Following some incredibly strong feedback from nearly 35,000 concerned British Columbians, the Government of British Columbia is taking steps and undertaking action to ensure insurance rates become more fair for B.C. drivers, according to a news release issued by the Ministry of Attorney General.
“Changes to our auto insurance rating system are long overdue,” said Attorney General David Eby. “The responses from the ICBC rate fairness engagement indicate the majority of British Columbians favour changes that will make insurance more affordable for low-risk drivers and see high-risk drivers pay increased insurance premiums to better reflect the risks they represent.”
The public feedback in question comes from the ICBC rate fairness engagement survey, a survey that ran from March 5 to April 5. In total, 34,277 individuals completed the survey, while 494 individual email submissions came from the general public as well as seven stakeholder submissions that were courtesy from organizations and experts.

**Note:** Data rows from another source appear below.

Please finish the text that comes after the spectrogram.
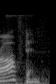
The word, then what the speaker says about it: often: I should fall on deadly stuff more often. I should pronounce the T in often less often.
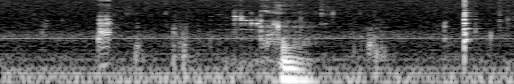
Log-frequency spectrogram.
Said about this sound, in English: I got to stop this tickle in my throat. You know, I should drink some water. I have a bottle of water right here. Let's see if you can pick this up.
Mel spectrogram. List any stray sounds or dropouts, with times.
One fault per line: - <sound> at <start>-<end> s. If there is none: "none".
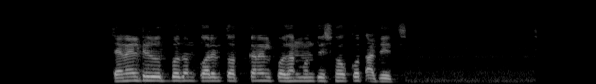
none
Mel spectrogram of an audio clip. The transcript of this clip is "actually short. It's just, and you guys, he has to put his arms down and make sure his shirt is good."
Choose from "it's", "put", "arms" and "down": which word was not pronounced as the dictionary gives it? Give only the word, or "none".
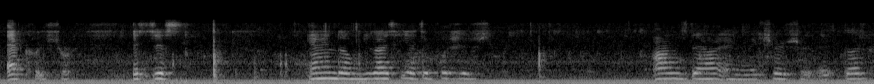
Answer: none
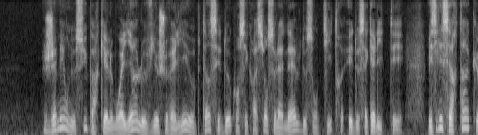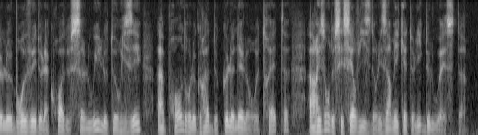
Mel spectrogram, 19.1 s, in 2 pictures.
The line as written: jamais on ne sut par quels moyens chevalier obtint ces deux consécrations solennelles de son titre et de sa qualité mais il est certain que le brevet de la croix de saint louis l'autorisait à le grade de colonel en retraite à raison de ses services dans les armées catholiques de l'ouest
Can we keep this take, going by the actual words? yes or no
no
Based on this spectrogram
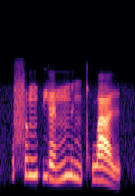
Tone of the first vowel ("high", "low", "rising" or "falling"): high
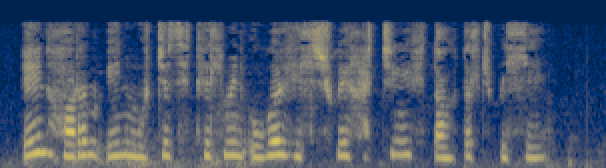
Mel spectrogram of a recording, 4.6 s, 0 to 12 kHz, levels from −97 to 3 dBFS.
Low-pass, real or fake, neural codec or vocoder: 7.2 kHz; real; none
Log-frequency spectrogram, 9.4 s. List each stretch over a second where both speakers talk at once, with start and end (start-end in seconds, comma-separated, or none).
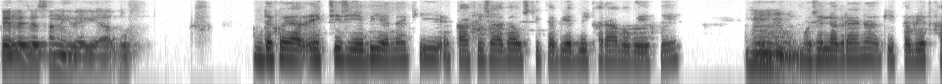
none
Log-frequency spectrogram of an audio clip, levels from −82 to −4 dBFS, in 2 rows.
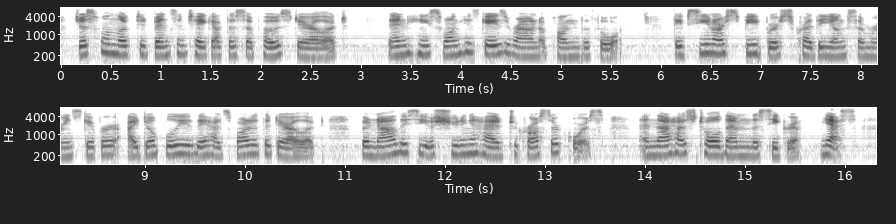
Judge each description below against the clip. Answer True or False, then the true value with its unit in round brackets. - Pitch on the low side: False (205 Hz)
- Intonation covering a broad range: False (2.7 semitones)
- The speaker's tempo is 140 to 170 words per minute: False (205 wpm)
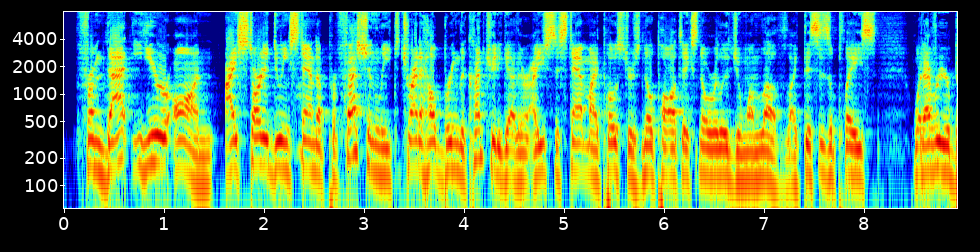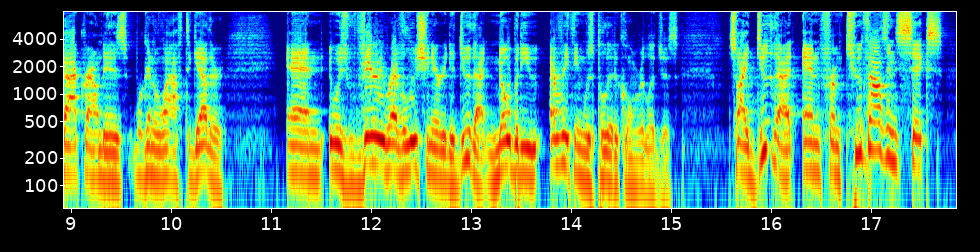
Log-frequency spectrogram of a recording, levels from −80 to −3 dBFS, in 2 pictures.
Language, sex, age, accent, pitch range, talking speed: English, male, 30-49, American, 130-180 Hz, 215 wpm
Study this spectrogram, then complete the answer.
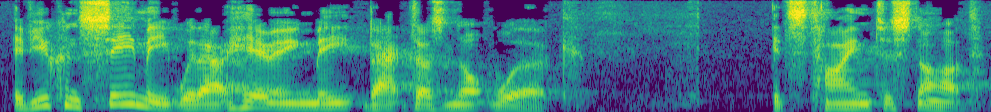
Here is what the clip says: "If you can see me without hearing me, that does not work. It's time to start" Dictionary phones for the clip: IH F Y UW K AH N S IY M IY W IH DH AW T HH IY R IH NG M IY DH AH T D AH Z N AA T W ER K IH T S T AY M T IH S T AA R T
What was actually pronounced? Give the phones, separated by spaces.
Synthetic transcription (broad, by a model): IH F Y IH K AH N S IY M IY W IH DH AW T HH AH R IH NG M IY DH AH T D AH Z N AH T W ER K IH T S T AY M T IH S T AA R T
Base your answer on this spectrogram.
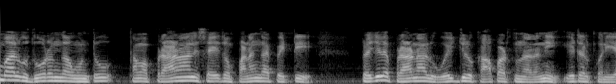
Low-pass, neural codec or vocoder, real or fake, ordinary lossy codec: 5.4 kHz; none; real; none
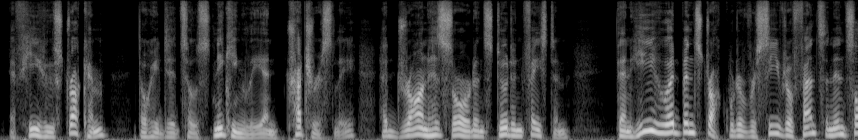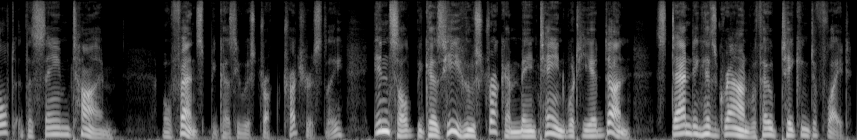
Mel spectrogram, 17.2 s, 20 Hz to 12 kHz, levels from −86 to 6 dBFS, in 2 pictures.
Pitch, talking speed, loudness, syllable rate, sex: 125 Hz, 215 wpm, -20 LUFS, 5.8 syllables/s, male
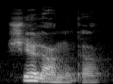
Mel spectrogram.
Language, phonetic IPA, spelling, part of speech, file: Polish, [ɕɛˈlãnka], sielanka, noun, Pl-sielanka.ogg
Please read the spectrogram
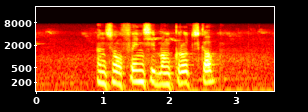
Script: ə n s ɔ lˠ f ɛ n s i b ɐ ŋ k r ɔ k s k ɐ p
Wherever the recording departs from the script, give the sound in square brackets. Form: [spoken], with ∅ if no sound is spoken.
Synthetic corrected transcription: ə n s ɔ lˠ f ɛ n s i b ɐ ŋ k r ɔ [t] s k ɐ p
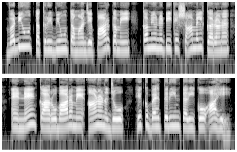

Based on the feedback received from the public, 82.3 per cent of British Columbians believe that drivers with a history of risky driving habits should pay more than the average member of the public.
The vast majority of British Columbians who took part in the survey also believe that driving convictions should play a role in determining premiums, as well as suggesting that a driver-based system be implemented to promote fairness, as insurance rates would be tied to drivers, rather than vehicle owners.
Public response was mixed, however, when it came to penalty amounts vehicle owners should pay if a collision is caused by an unlisted driver, as well as whether the amount of distance driven by any given driver should play a greater role when determining insurance rates, per the news release.
According to the release, the government’s first step in assuring that rate fairness will improve involves them asking ICBC to bring forward increases to the Driver Risk Premium (DRP) program and the Driver Penalty Point (DPP) program to the B.C. Utilities commission (BCUC) so that these changes can be ready for implementation as early as fall of this year.
Per the release, the DRP program includes distracted driving, impaired driving and excessive speeding, while the DPP program focuses on minor driving violations.
These increases, once approved by the BCUC, would help guarantee that drivers are paying an appropriate amount that reflects their driving history, patterns and behaviours. Once these changes are in play, future premium increases across these penalty programs are anticipated to be aligned with any other basic insurance rate changes.
“While moving quickly to implement changes for dangerous driving, we are also using this feedback to inform additional changes in the coming months to help make rates more fair for drivers,” said Eby. “This feedback will help ensure our improved auto insurance rating system is consistent with the values of British Columbians.”
For further details listed in the ICBC rate fairness engagement report and information regarding ICBC’s current rate system and the proposals considered in the engagement, visit engage.gov.bc.ca/ratefairness/ and engage.gov.bc.ca/ratefairness/rate-fairness-101/